In Hell’s Kitchen, restaurant and caterer Mitchel London has pared its cafe menu down to just two items, hence the new name: Burgers and Cupcakes. Cheeseburgers are spectacular, says Felixnot (they come with American, cheddar, Swiss, blue, pepper jack, or goat), but fries are even better–fresh cut, nicely salted, very crispy.

On the Upper West Side, Nice Matin remains a dependable spot for the satisfyingly messy bistro-style creation dubbed the Five Napkin Burger: 10 ounces of beef with sauteed onion, aioli, and compte cheese, says JoanN. Great fries, too.

The Twisted Burger [East Village]
430 E. 14th St., between 1st Ave. and Ave. A, Manhattan
877-989-4783
Locater

Burgers and Cupcakes [Clinton]
formerly Mitchel London Foods
458 9th Ave., between W. 35th and 36th Sts., Manhattan
212-643-1200
Locater

Nice Matin [Upper West Side]
201 W. 79th St., at Amsterdam Ave., Manhattan
212-873-6423
Locater

Board Links
Best UWS Burger?
Burgers and Cupcakes —Mitchel London’s new place
Best fries around?
Twisted Burger–Anyone tried it?

The Dumpling Manifesto

Writer Tim Wu furiously attacked lousy dumplings in Slate yesterday—and good on him for doing so.

In his amply researched and incredibly passionate essay, Wu singles out the qualities of both good and heretical specimens of the dumpling species.

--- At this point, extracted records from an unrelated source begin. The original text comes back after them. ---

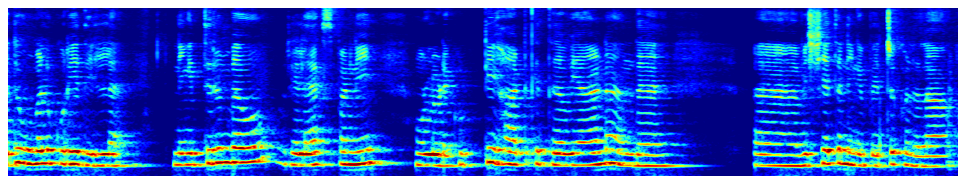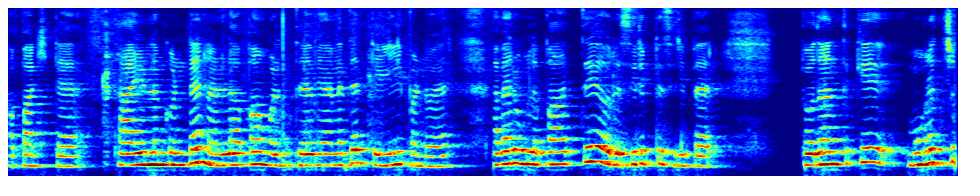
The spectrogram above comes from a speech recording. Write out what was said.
அது உங்களுக்குரியது இல்லை. நீங்கள் திரும்பவும் ரிலாக்ஸ் பண்ணி உங்களுடைய குட்டி ஹார்ட்டுக்கு தேவையான அந்த விஷயத்தை நீங்கள் பெற்றுக்கொள்ளலாம். அப்பா கிட்ட. தாயுள்ளம் கொண்ட நல்ல அப்பா உங்களுக்கு தேவையானதை டெய்லி பண்ணுவார். அவர் உங்களை பார்த்து ஒரு சிரிப்பு சிரிப்பார். இப்போ உதாரணத்துக்கு முறைச்சு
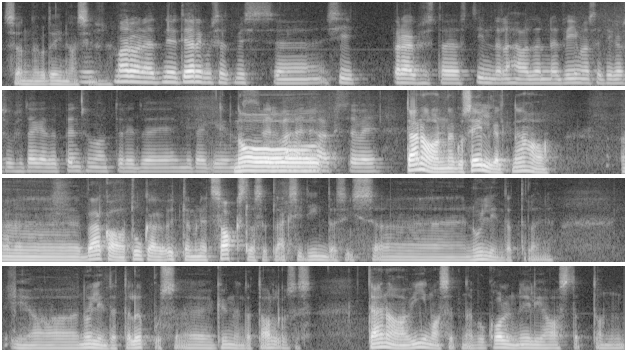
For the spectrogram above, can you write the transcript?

He also relates a story of how his borderline-psychotic dedication to high-quality dumplings almost got him arrested at a pan-Asian place that had the temerity to disrespect the ideal form of the food.

Flipping out on the management is not good form, but there’s something misguidedly admirable about a foodie serious enough to raise Cain. And like all good critics, Wu doesn’t just sling mud; he also sings praises. Here’s his description of the lowly dumpling’s majestic potential:

The most decadent dumplings come, unsurprisingly, from Hong Kong. Recently, I sampled the ‘yellow-river crab supreme dumpling,’ the equivalent of Manhattan’s $32 hamburger. Available only in May and June, the dumpling is made in front of you from female crabs whose eggs have been mixed with meat. When consumed, they create a flavor explosion comparable to good foie gras.


In a word: damn.